- Number 332 |
- March 7, 2011
Making the invisible visible on the nanoscale
Making the invisible
visible on the nanoscale.
Plasmons – the quantized oscillations of free electron density, typically in a metal – are important mediators of interactions between electrons and light, and nanoscale plasmonic devices hold promise for applications like high-speed data transmission and ultrafast detector arrays.
But there’s a problem, says nanoscientist Jim Schuck of Lawrence Berkeley National Laboratory’s Materials Sciences Division. Not only is the wavelength of light too large to study nanostructures, “most tools used to study plasmonic fields will alter the field distribution – the very behavior we hope to understand.”
Schuck and his colleagues at the Molecular Foundry, the DOE Nanoscale Science Research Center located at Berkeley Lab, have engineered nanoscale color sorters, bowtie-shaped plasmonic devices that capture, filter and steer light, acting as antennas to focus and sort light in tiny spaces to a desired set of colors (energies).
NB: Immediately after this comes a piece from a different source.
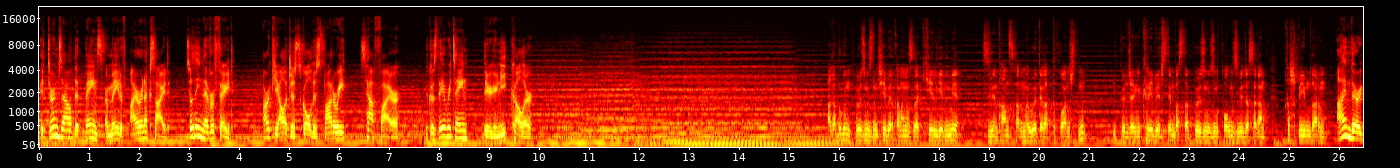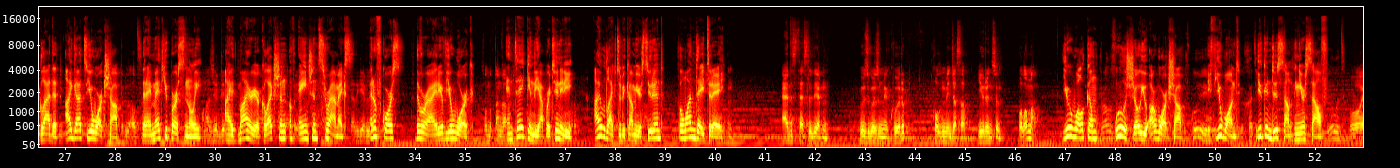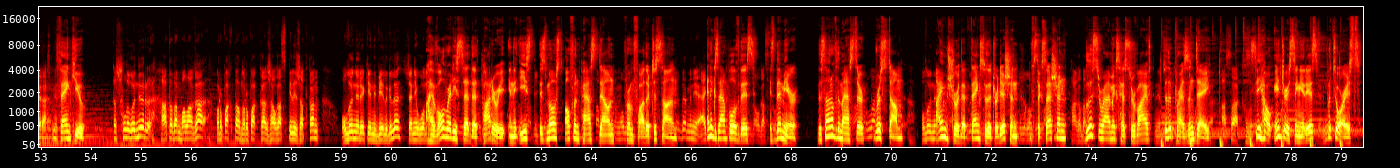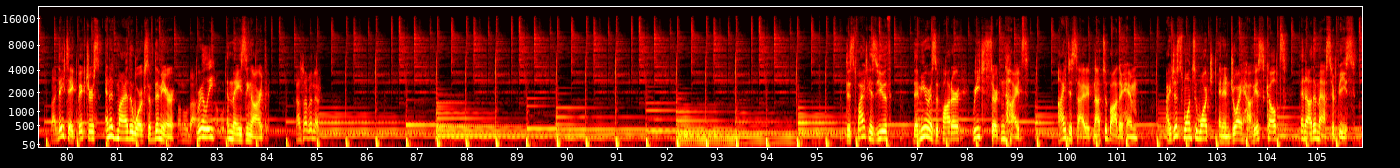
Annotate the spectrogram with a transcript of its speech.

Originally developed for detectors, the innovative imaging concept has now been extended to visualizing plasmonic fields at nanoscale resolution. By imaging fluorescence from gold within the bowtie, the team was able to glean the position of plasmonic modes—oscillations of charge that result in optical resonance—just a few nanometers apart.“By shifting their structure by just a few nanometers, we can focus light at different positions inside the bowtie with remarkable certainty and predictability,” says team member Alex McLeod, an undergraduate working at the Foundry. McLeod has used open-source software developed at Massachusetts Institute of Technology to develop a web-based toolkit for imaging plasmonic devices, which is now available on the National Science Foundation’s Network for Computational Nanotechnology.
[Paul Preuss, 510.486.6249,